Lotus in January confirmed the Elise, Exige and Evora sports cars would all be phased out in 2021, to be replaced by a new series of sports cars starting with the Type 131 (code name) arriving in 2022.
The existing trio has been a mainstay of the automotive world, with the Elise having arrived in its original form all the way back in 1996. The Exige isn’t much younger, having arrived just five years after its little brother.
To mark the end of their run, Lotus is celebrating with a series of special-edition models. The automaker revealed the first of these on Monday, based on the Elise and Exige sports cars sold overseas. A special version of the Evora sold here in the United States should be announced at a later date.
2021 Lotus Elise Sport 240 Final Edition

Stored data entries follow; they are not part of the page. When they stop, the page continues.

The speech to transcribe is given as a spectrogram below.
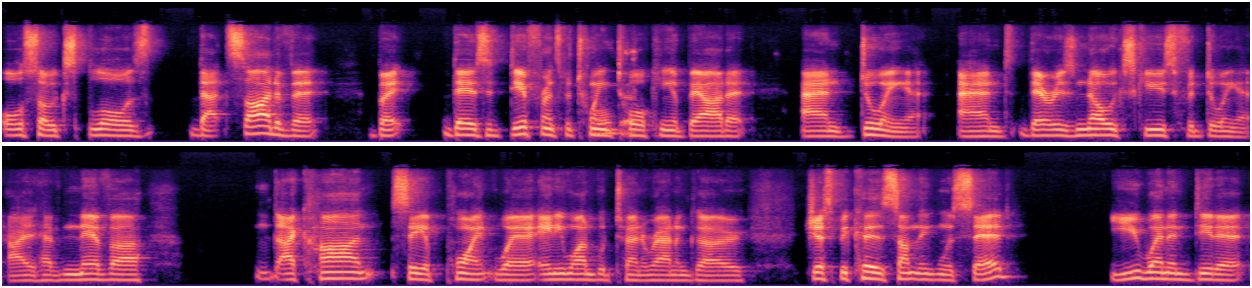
also explores that side of it but there's a difference between talking about it and doing it. And there is no excuse for doing it. I have never, I can't see a point where anyone would turn around and go, just because something was said, you went and did it.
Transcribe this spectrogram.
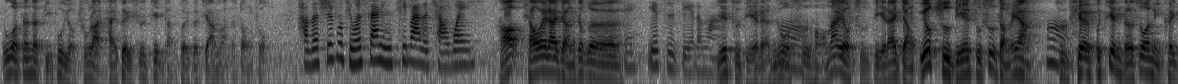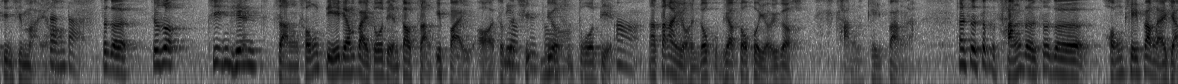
如果真的底部有出来，还可以是进场做一个加码的动作。好的，师傅，请问三零七八的乔威。好，乔威来讲，这个也止跌了嘛？也止跌了，很弱势哈。那有止跌来讲，有止跌只是怎么样？止跌不见得说你可以进去买哦。真的，这个就是说，今天涨从跌两百多点到涨一百哦，这个七六十多点。嗯，那当然有很多股票都会有一个长的 K 棒了，但是这个长的这个红 K 棒来讲。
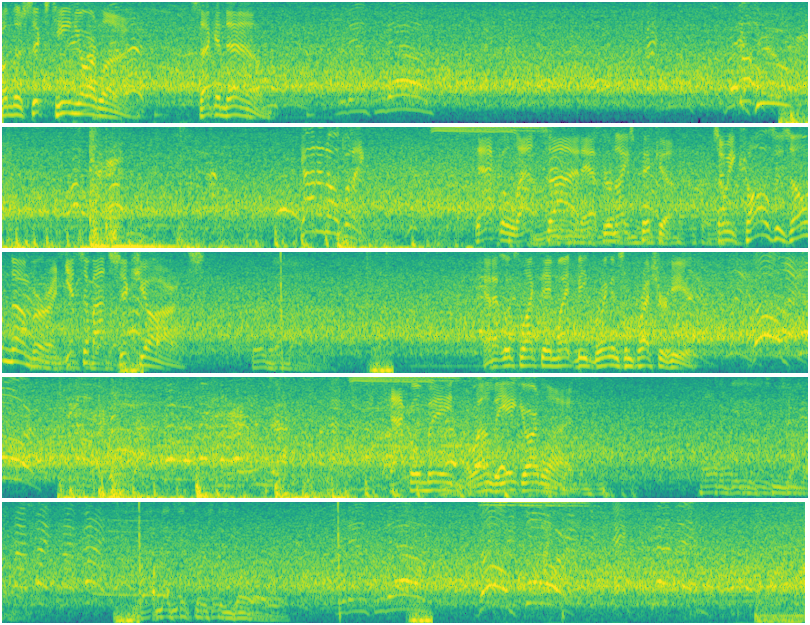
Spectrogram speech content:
from the 16-yard line. Second down. outside after a nice pickup. So he calls his own number and gets about six yards. And it looks like they might be bringing some pressure here. Tackle made around the eight-yard line. Call it a of two yards. That makes it first and goal.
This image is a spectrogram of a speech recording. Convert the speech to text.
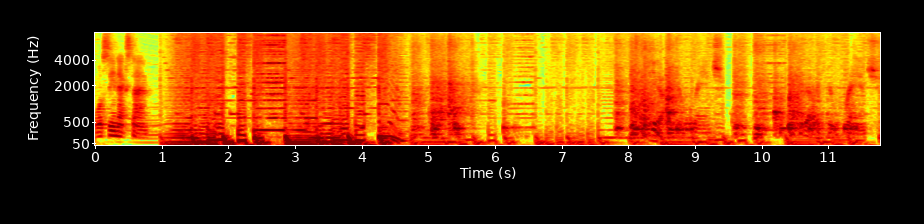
We'll see you next time. Get out of here, ranch. Get out of here, ranch.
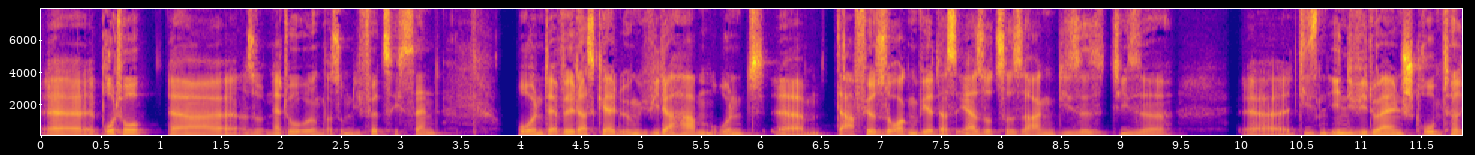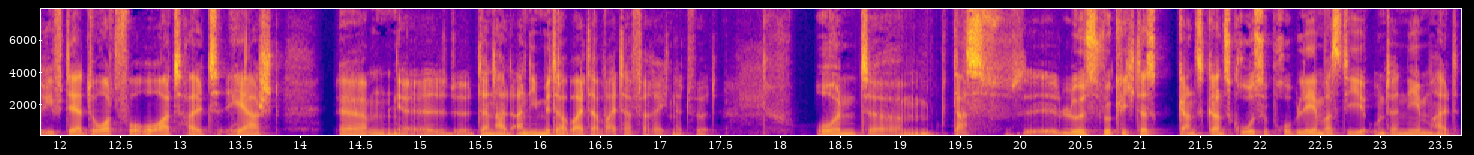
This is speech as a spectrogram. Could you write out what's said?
äh, brutto, äh, also netto irgendwas um die 40 Cent. Und er will das Geld irgendwie wiederhaben und ähm, dafür sorgen wir, dass er sozusagen diese, diese, äh, diesen individuellen Stromtarif, der dort vor Ort halt herrscht, ähm, äh, dann halt an die Mitarbeiter weiter verrechnet wird. Und ähm, das löst wirklich das ganz, ganz große Problem, was die Unternehmen halt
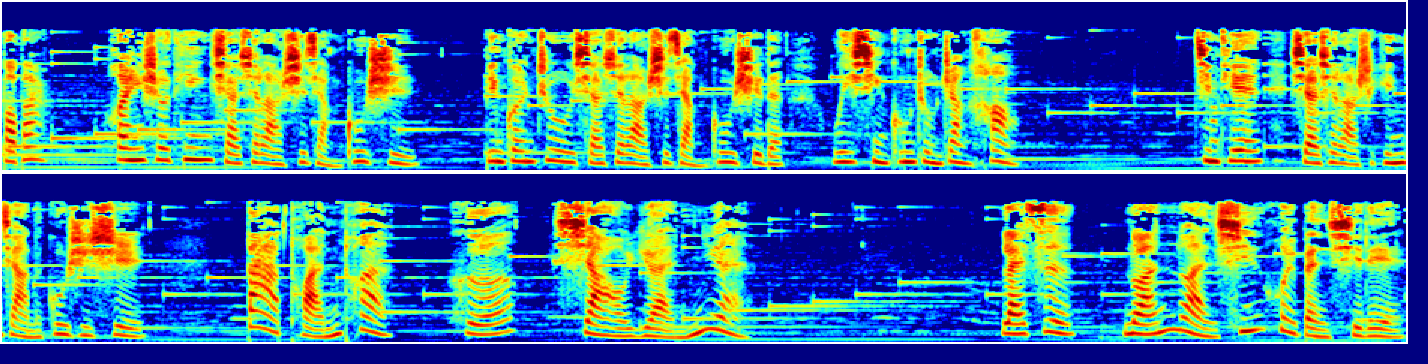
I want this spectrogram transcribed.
宝贝儿，欢迎收听小雪老师讲故事，并关注小雪老师讲故事的微信公众账号。今天，小雪老师给你讲的故事是《大团团和小圆圆》，来自暖暖心绘本系列。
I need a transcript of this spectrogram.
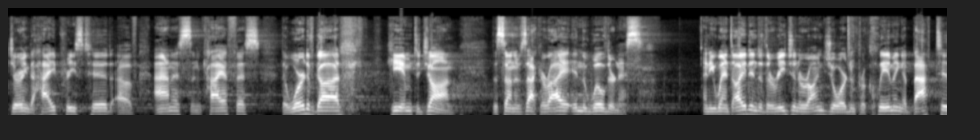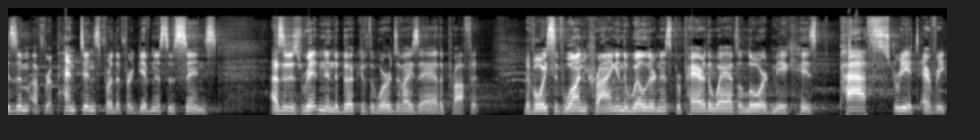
during the high priesthood of Annas and Caiaphas, the word of God came to John the son of Zechariah, in the wilderness. And he went out into the region around Jordan, proclaiming a baptism of repentance for the forgiveness of sins, as it is written in the book of the words of Isaiah the prophet the voice of one crying in the wilderness, Prepare the way of the Lord, make his path straight. Every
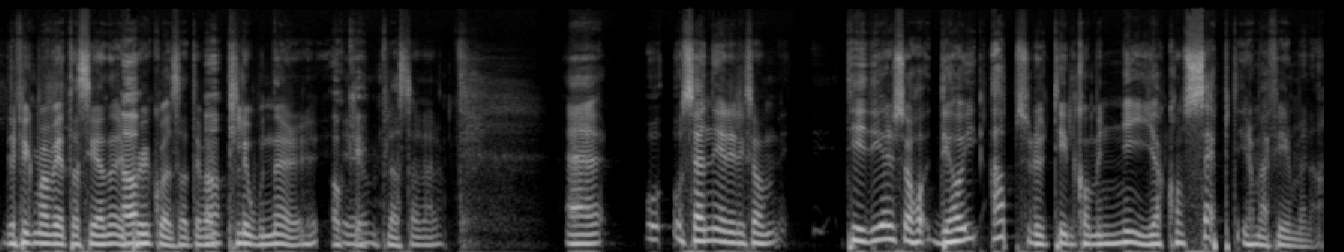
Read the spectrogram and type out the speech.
Det fick man veta senare Ja. i prequels, att det var Ja. kloner de flesta där. Eh, och, och sen är det liksom, tidigare så har det har ju absolut tillkommit nya koncept i de här filmerna.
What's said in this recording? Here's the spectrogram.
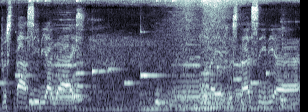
Frustasi dia guys. Mulai frustasi dia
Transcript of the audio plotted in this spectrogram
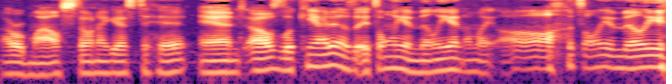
or milestone I guess to hit. And I was looking at it, like, it's only a million. I'm like, oh, it's only a million.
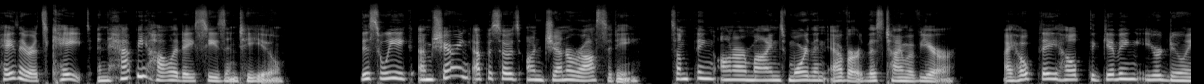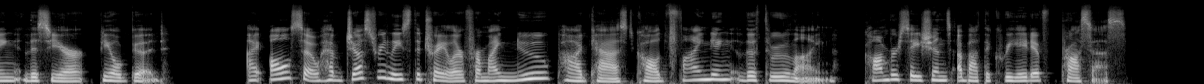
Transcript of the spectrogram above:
Hey there, it's Kate, and happy holiday season to you. This week, I'm sharing episodes on generosity, something on our minds more than ever this time of year. I hope they help the giving you're doing this year feel good. I also have just released the trailer for my new podcast called Finding the Through Line Conversations about the Creative Process.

The special Elise and Exige are known as the Final Editions, and there are five all up: Elise Sport 240, Elise Cup 250, Exige Sport 390, Exige Sport 420 and Exige Cup 430. They’re characterized by their increased performance, design upgrades, and new colors.

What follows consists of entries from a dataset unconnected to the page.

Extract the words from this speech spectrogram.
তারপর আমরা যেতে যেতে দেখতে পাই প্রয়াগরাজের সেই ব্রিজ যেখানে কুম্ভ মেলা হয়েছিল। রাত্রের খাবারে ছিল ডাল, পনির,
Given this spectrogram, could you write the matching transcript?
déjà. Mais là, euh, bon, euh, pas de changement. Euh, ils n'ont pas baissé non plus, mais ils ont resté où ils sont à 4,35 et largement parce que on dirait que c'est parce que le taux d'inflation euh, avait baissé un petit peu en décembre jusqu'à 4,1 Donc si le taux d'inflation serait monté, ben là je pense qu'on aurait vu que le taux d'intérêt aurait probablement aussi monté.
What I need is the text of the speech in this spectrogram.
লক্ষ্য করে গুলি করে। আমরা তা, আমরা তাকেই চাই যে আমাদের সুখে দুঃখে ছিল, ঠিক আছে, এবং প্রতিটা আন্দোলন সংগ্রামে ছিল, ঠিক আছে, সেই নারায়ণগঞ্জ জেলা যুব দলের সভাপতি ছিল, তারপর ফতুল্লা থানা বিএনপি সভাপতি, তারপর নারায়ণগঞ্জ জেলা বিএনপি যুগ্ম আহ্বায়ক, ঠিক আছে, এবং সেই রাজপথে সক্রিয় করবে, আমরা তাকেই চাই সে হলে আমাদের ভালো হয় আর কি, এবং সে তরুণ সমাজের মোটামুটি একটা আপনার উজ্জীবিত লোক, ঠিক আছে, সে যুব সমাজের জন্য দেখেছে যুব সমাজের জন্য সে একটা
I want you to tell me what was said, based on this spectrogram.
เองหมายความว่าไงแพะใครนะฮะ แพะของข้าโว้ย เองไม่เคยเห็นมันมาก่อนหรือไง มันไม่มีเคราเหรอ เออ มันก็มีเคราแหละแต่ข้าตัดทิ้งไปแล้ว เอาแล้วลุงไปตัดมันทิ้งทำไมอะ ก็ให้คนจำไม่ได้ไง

The most potent of these is the Exige Cup 430 Final Edition, which packs a 3.5-liter supercharged V-6 good for 430 hp. The car features carbon-fiber aerodynamic elements which help to deliver a total 377 pounds of downforce, and this is joined by AP Racing brakes and a high-flow titanium exhaust system. The suspension features three-way adjustable dampers from Nitron, and attached at each hub are forged alloy wheels (17-inch front and 18 rear) wrapped in Michelin Pilot Sport Cup 2 tires.
In terms of special colors, Lotus has chosen hues that were featured on cars at special moments in the company’s history. For example, the Elise special editions can be ordered in Azure Blue, the color featured on the Elise in photos supplied to the media in 1996. Another example is Metallic White which is being offered on the Exige specials, the same color that featured on the first V-6-powered Exige unveiled at the 2011 Frankfurt International Motor Show.

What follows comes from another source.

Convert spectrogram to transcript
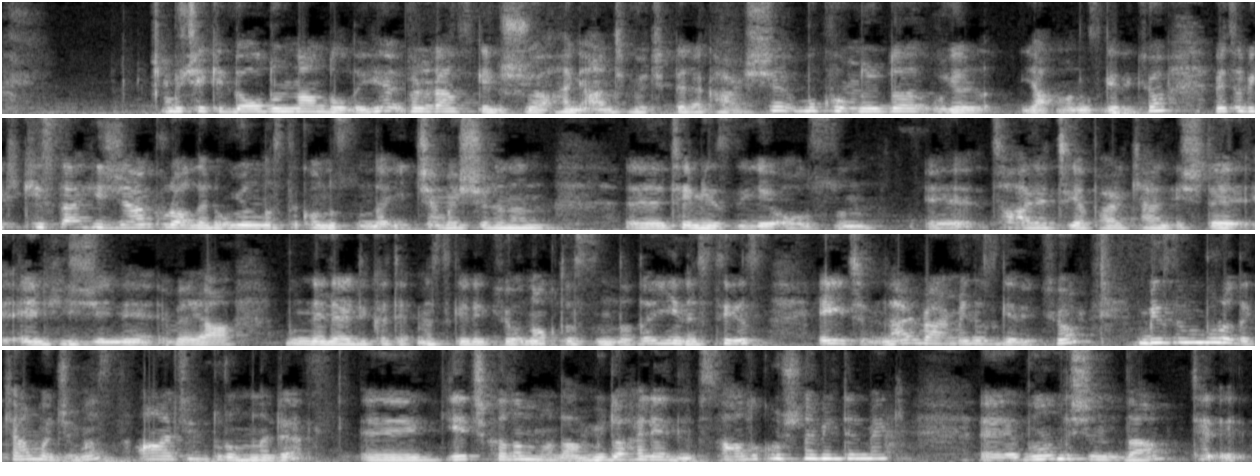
bu şekilde olduğundan dolayı tolerans gelişiyor hani antibiyotiklere karşı. Bu konuda uyarı yapmanız gerekiyor. Ve tabii ki kişisel hijyen kurallarına uyulması konusunda iç çamaşırının e, temizliği olsun, e, taharet yaparken işte el hijyeni veya bu nelere dikkat etmesi gerekiyor noktasında da yine siz eğitimler vermeniz gerekiyor. Bizim buradaki amacımız acil durumları e, geç kalınmadan müdahale edilip sağlık kuruluşuna bildirmek. E, bunun dışında te-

2021 Lotus Exige Sport 390 Final Edition
When the Elise, Exige and Evora are finally phased out at the end of the year, their combined production total will be in the region of 55,000 cars, or more than half of all Lotus road cars built since the company’s first in 1948.
As for the future of Lotus, the company will launch a handful of sports cars based on a modified version of its aluminum platform underpinning the current range, starting with the aforementioned Type 131.
Eventually, Lotus plans to go the full-electric route. In addition to the limited-edition Evija hypercar, Lotus in January said it will jointly develop an electric sports car with France’s Alpine. The company is also known to be working on an SUV that will most likely be based on a dedicated EV platform borrowed from Geely. The SUV will be built at a plant in Wuhan, China, with Lotus keeping its U.K. production for sports cars only.